We continue to see growing momentum in cannabis legalization as more and more states pass regulations permitting both medical and recreational use. These developments are promising to give more visibility into federal de-scheduling, particularly to open up research, interstate commerce, and banking. In the recent 2020 election, five states passed new cannabis regulations:
Montana voted to allow adults 21 and over to purchase, possess, and consume cannabis. There is still a long road ahead to establish regulations and permits for dispensaries.
Arizona is also allowing people age 21 and over to purchase, grow, possess, and consume cannabis in certain quantities. Similarly, the process is still very early to set up the sale of non-medical cannabis in dispensaries.
New Jersey has voted to decriminalize possession and distribution of small amounts of cannabis at the start of 2021. They are still determining possession amounts and developing infrastructure for recreational use.
South Dakota is the first state in the country to approve both medical and recreational cannabis in one election. The approval won’t go into effect until July 2021, and in the meantime, the state will be preparing infrastructure for both categories of sale and use.
Last but not least, Mississippi also joined the list of states allowing for medical use of cannabis, passing a law brought forth by patient advocates. Just under 75% of voters approved the ballot measure for cannabis prescriptions for over 20 medical conditions.
While there are still major restrictions and classifications at a federal level, it’s clear that local governments and people across the country are recognizing the potential of cannabis beyond the classification as a dangerous drug.

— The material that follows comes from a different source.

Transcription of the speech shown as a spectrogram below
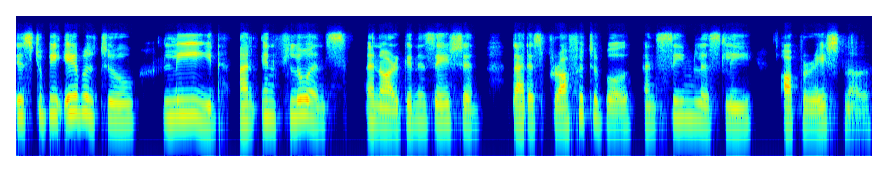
is to be able to lead and influence an organization that is profitable and seamlessly operational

See the updated map of cannabis legalization in the United States below (from NCSL).